=== Data to process ===
=== Begin Enclosure ===

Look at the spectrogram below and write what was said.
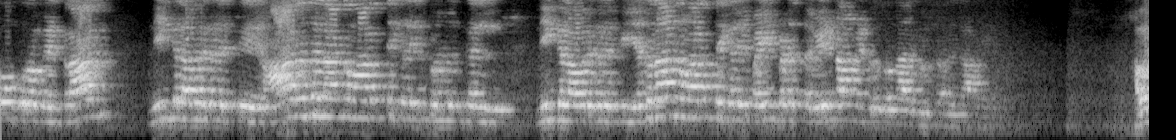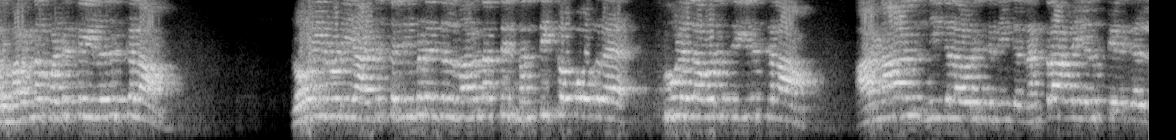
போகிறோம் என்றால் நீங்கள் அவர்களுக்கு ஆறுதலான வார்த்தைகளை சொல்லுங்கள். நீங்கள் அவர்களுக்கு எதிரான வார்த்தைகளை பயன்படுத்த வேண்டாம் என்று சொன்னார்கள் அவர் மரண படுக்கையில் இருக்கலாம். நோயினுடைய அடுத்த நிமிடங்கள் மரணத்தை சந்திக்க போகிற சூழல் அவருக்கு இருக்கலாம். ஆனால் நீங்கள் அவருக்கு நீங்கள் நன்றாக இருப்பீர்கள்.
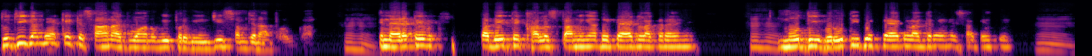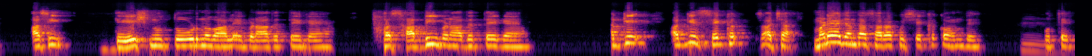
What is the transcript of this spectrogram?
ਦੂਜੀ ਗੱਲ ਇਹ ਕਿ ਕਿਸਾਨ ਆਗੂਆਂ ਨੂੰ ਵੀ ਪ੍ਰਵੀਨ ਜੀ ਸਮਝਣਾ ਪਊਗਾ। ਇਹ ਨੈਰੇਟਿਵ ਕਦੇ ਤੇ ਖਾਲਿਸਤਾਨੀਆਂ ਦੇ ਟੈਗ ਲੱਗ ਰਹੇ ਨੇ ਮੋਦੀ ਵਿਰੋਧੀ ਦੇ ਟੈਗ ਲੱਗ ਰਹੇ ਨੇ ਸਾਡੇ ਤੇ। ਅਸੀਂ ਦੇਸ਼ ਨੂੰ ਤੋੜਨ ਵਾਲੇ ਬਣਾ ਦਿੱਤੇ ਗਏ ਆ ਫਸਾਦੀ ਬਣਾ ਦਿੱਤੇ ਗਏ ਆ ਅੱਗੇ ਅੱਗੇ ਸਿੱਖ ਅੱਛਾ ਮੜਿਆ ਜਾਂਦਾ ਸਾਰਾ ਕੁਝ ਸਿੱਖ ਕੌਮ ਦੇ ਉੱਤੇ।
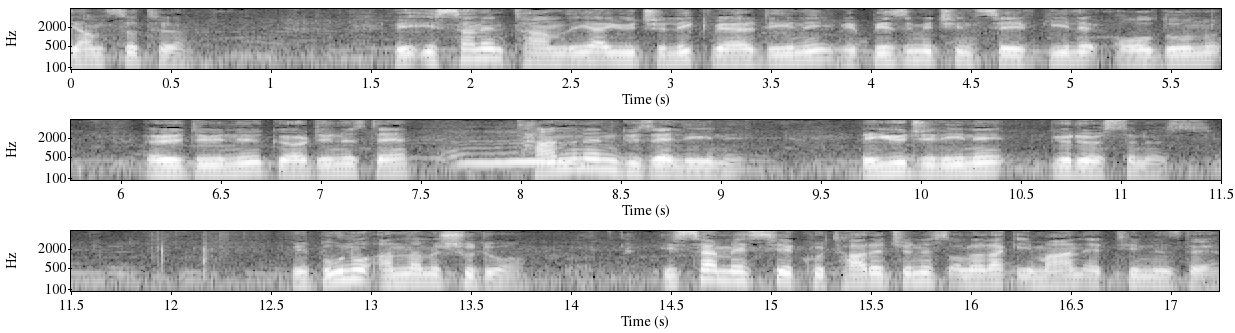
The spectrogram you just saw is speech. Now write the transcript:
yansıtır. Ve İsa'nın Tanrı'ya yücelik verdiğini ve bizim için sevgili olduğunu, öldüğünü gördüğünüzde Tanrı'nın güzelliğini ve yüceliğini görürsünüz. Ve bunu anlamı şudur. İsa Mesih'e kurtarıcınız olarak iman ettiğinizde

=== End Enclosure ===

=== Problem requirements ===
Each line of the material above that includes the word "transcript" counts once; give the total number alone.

=== Exercise output ===
2